• TASK BRIEF:
Please take the lines from the one holding "What does the" through the one holding "The picture below" in the data below and copy them exactly.

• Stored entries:
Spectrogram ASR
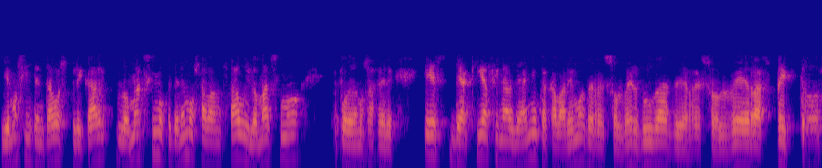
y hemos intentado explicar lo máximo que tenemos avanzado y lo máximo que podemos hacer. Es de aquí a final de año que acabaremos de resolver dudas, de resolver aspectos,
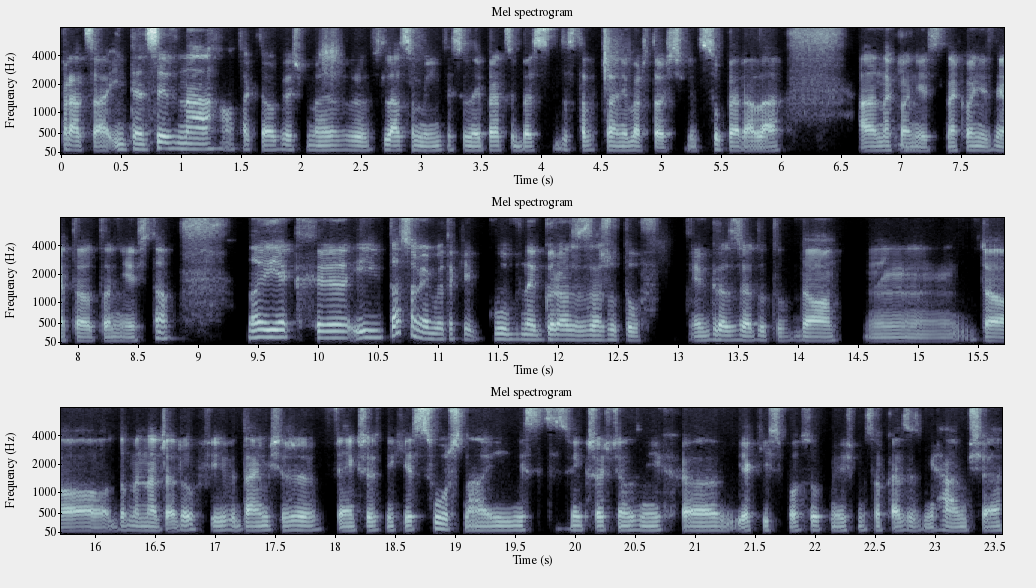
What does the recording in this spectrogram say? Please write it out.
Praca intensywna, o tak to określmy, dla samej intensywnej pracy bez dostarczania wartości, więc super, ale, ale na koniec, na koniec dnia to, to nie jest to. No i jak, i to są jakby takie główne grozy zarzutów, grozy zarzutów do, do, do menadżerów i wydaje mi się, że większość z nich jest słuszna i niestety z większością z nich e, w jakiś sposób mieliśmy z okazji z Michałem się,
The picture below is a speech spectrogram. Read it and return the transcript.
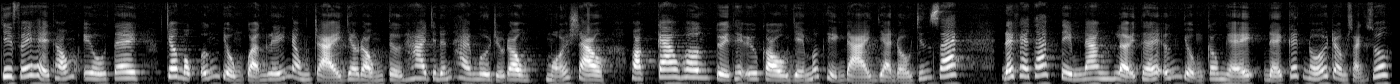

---

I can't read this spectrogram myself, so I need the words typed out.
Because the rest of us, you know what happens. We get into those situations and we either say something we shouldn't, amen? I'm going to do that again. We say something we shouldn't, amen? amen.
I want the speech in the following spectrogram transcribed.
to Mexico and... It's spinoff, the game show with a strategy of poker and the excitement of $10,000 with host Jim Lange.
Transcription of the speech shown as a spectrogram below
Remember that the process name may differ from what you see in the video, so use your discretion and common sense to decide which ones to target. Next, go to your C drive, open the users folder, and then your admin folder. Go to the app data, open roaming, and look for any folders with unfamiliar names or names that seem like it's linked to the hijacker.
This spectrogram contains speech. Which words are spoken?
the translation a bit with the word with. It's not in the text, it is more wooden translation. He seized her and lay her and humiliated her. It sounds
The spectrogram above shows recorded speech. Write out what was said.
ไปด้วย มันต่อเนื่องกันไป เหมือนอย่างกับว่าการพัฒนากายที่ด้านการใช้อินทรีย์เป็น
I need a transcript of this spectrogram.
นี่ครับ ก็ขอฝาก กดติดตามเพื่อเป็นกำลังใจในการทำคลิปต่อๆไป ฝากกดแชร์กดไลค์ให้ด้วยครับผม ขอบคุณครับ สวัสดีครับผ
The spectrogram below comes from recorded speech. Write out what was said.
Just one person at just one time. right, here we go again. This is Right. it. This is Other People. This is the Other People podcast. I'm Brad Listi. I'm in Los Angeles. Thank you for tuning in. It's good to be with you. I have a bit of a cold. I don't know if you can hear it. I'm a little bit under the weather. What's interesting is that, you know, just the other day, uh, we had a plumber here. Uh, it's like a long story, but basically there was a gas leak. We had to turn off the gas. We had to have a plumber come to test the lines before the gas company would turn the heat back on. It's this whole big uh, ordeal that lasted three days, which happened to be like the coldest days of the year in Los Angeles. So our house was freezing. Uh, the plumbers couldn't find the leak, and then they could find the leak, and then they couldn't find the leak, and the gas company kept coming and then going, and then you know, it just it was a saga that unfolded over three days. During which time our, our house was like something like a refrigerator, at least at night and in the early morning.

• REPLY TO THE EXERCISE:
What does the recording in this spectrogram say? Please write it out.
Praca intensywna, o tak to określmy, dla samej intensywnej pracy bez dostarczania wartości, więc super, ale, ale na koniec, na koniec dnia to, to nie jest to. No i jak, i to są jakby takie główne grozy zarzutów, grozy zarzutów do, do, do menadżerów i wydaje mi się, że większość z nich jest słuszna i niestety z większością z nich e, w jakiś sposób mieliśmy z okazji z Michałem się,
The picture below is a speech spectrogram. Read it and return the transcript.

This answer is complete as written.